Segment Open

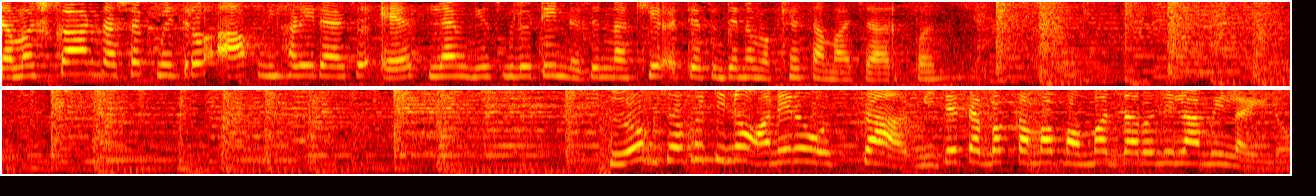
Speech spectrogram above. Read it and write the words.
નમસ્કાર, દર્શક મિત્રો, આપ નિહાળી રહ્યા છો એસ લાઈવ ન્યૂઝ બુલેટિન. નજર નાખીએ અત્યાર સુધીના મુખ્ય સમાચાર પર. લોક જાગૃતિનો અનેરો ઉત્સાહ. બીજા તબક્કામાં મતદારોની લાંબી લાઈનો.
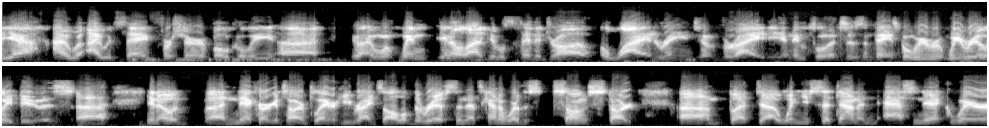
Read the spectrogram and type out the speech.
yeah, I, w- I would say for sure vocally. Uh, when you know a lot of people say they draw a wide range of variety and influences and things, but we we really do. Is uh, you know uh, Nick, our guitar player, he writes all of the riffs, and that's kind of where the songs start. Um, but uh, when you sit down and ask Nick where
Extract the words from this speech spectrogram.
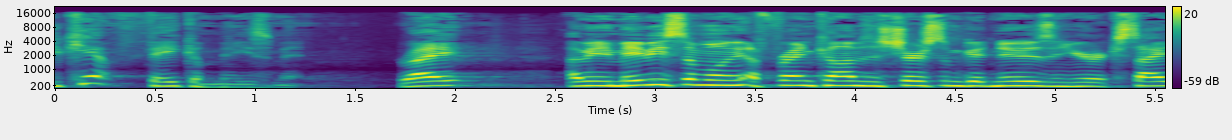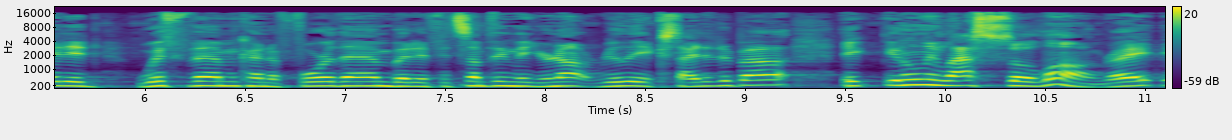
You can't fake amazement, right? I mean, maybe someone, a friend comes and shares some good news and you're excited with them, kind of for them, but if it's something that you're not really excited about, it, it only lasts so long, right?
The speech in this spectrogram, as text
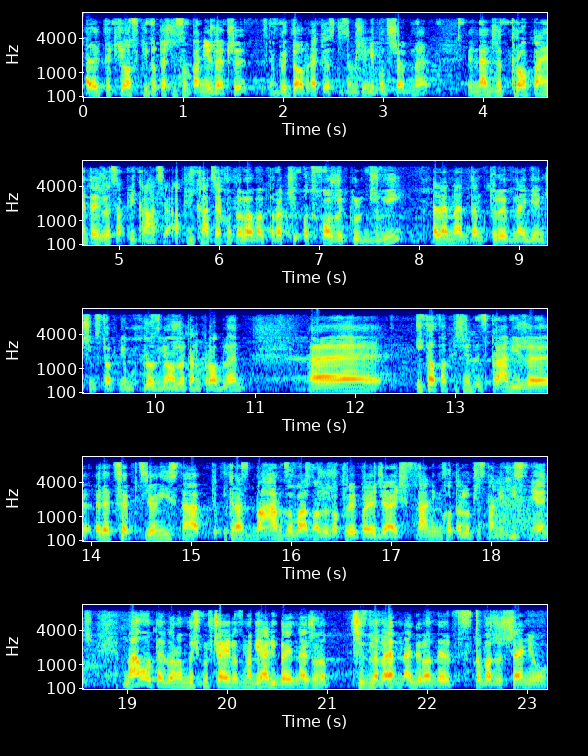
ale te kioski to też nie są tanie rzeczy. Ja mówię, dobra, kioski są mi się niepotrzebne. Jednakże pro, pamiętaj, że jest aplikacja. Aplikacja hotelowa, która Ci otworzy klu- drzwi, elementem, który w największym stopniu rozwiąże ten problem. Eee, I to faktycznie sprawi, że recepcjonista, i teraz bardzo ważna rzecz, o której powiedziałeś, w tanim hotelu przestanie istnieć. Mało tego, no myśmy wczoraj rozmawiali, bo jednakże no, przyznawałem nagrodę w stowarzyszeniu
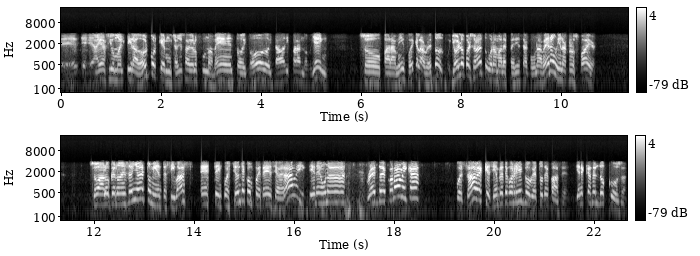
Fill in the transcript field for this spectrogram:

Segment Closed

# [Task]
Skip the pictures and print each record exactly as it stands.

# [Task solution]
Speech spectrogram above. Read it and write the words.
નમસ્કાર, દર્શક મિત્રો, આપ નિહાળી રહ્યા છો એસ લાઈવ ન્યૂઝ બુલેટિન. નજર નાખીએ અત્યાર સુધીના મુખ્ય સમાચાર પર. લોક જાગૃતિનો અનેરો ઉત્સાહ. બીજા તબક્કામાં મતદારોની લાંબી લાઈનો.
Read the spectrogram and type out the speech.
yeah, I, w- I would say for sure vocally. Uh, when you know a lot of people say they draw a wide range of variety and influences and things, but we we really do. Is uh, you know uh, Nick, our guitar player, he writes all of the riffs, and that's kind of where the songs start. Um, but uh, when you sit down and ask Nick where
Extract the words from this speech spectrogram.
You can't fake amazement, right? I mean, maybe someone, a friend comes and shares some good news and you're excited with them, kind of for them, but if it's something that you're not really excited about, it, it only lasts so long, right?
The speech in this spectrogram, as text
ale te kioski to też nie są tanie rzeczy. Ja mówię, dobra, kioski są mi się niepotrzebne. Jednakże pro, pamiętaj, że jest aplikacja. Aplikacja hotelowa, która Ci otworzy klu- drzwi, elementem, który w największym stopniu rozwiąże ten problem. Eee, I to faktycznie sprawi, że recepcjonista, i teraz bardzo ważna rzecz, o której powiedziałeś, w tanim hotelu przestanie istnieć. Mało tego, no myśmy wczoraj rozmawiali, bo jednakże no, przyznawałem nagrodę w stowarzyszeniu
Fill in the transcript field for this spectrogram:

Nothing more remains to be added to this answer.